Prompt. Scan the lines below for the string "neural" and report how many lines contain it, giving only the number.

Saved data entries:
* * *

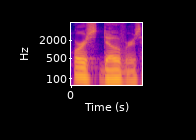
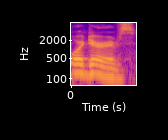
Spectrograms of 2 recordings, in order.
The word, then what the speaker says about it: hors d'oeuvres: whatever the all right it's not horse dovers how do you actually pronounce it hors d'oeuvres hors d'oeuvres I thought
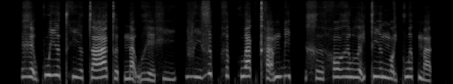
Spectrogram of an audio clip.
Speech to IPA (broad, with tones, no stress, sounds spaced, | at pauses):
ɣ ɛ̰˧˨ w k w i˧ ə̯ t̪ʰ i̤˨˩ ə̯ t̪ aː˨˦ t̪ ə˨˩ t̚ n a̰˧˨ w ɣ e˧˩ x i̤˨˩ | v i̤˨˩ z ə˦˥ p̚ h ə˦˥ p̚ h w a˦˥ k̚ t̪ʰ a̰˧˥ m ɓ i˦˥ t̚ | x ə̤ː˨˩ h ɔ˧ ɣ ə˧ w l ə̰˧˥ j t̪ i˧ ə̯ ŋ ɔ̰˧˨ j k w ə˦˥ p̚ m a˨˩ t̚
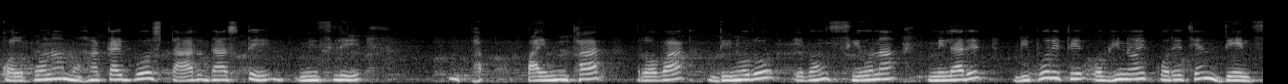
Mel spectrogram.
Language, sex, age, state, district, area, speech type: Bengali, female, 45-60, West Bengal, Uttar Dinajpur, urban, read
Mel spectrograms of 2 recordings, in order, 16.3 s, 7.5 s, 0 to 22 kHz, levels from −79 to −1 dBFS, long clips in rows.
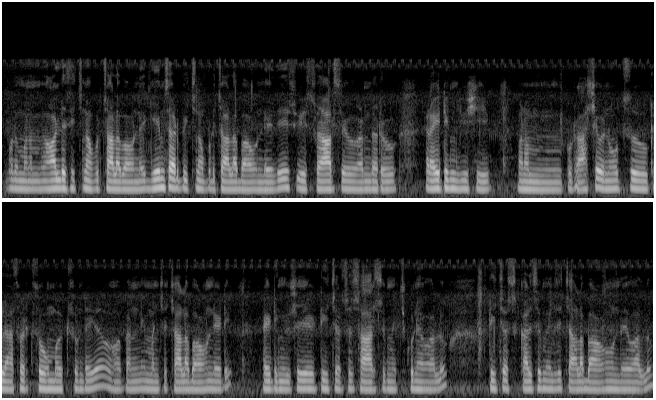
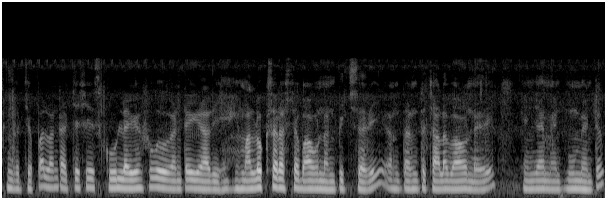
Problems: background sounds at intervals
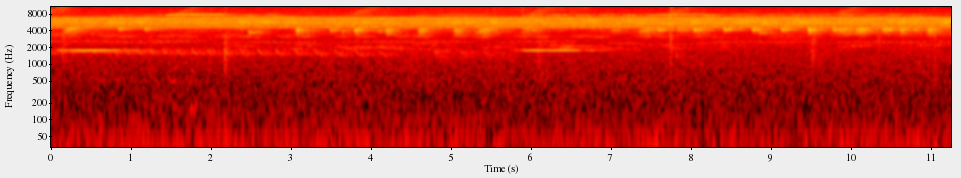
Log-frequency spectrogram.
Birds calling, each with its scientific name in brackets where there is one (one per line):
Buff-throated Woodcreeper (Xiphorhynchus guttatus)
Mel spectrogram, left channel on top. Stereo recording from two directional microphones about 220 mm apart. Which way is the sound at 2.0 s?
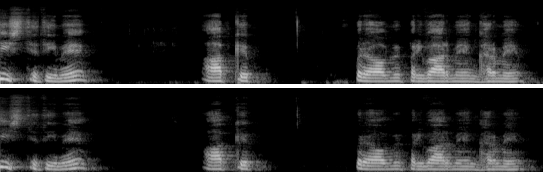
35° left (ahead or behind).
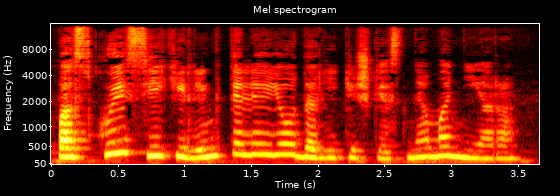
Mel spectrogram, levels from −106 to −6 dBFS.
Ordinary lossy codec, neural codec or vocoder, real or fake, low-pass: MP3, 64 kbps; none; real; 14.4 kHz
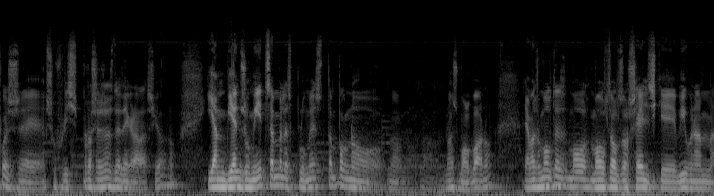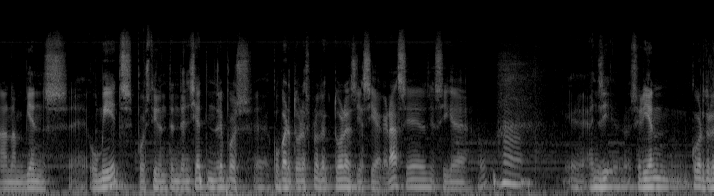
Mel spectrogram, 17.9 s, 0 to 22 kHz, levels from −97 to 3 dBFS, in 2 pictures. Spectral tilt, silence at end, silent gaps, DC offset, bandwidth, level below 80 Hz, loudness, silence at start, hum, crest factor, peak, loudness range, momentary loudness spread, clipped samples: -6 dB/octave; 0 s; none; under 0.1%; 12 kHz; -64 dBFS; -45 LUFS; 0 s; none; 20 dB; -24 dBFS; 5 LU; 15 LU; under 0.1%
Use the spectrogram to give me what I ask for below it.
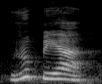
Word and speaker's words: रुपया: रुपया जब हम बोलते हैं तो हमारा उच्चारण रुपया होता है, रुपया नहीं होता है, इसीलिए छोटे ऊ की मात्रा।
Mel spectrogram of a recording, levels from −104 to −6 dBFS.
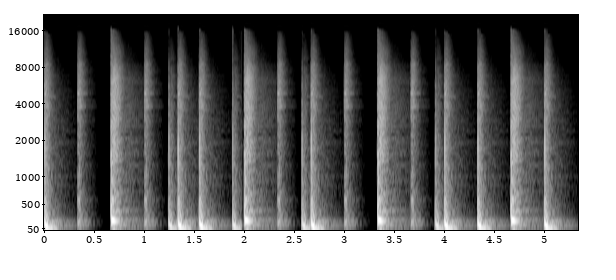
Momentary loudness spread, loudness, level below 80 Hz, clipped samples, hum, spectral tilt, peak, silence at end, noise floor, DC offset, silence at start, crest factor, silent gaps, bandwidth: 21 LU; -20 LUFS; -26 dBFS; under 0.1%; none; -6 dB/octave; -4 dBFS; 0.2 s; -42 dBFS; under 0.1%; 0 s; 16 dB; 0.58-0.66 s, 3.25-3.32 s; 12.5 kHz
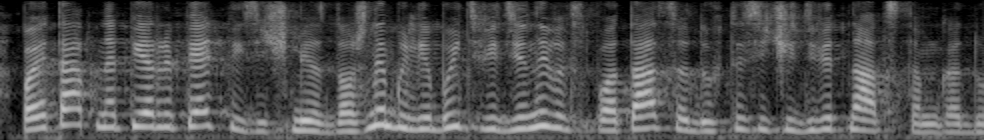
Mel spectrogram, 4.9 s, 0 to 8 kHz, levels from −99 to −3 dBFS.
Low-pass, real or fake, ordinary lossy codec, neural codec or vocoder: none; fake; none; codec, 16 kHz, 4.8 kbps, FACodec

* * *

Result of the task. 2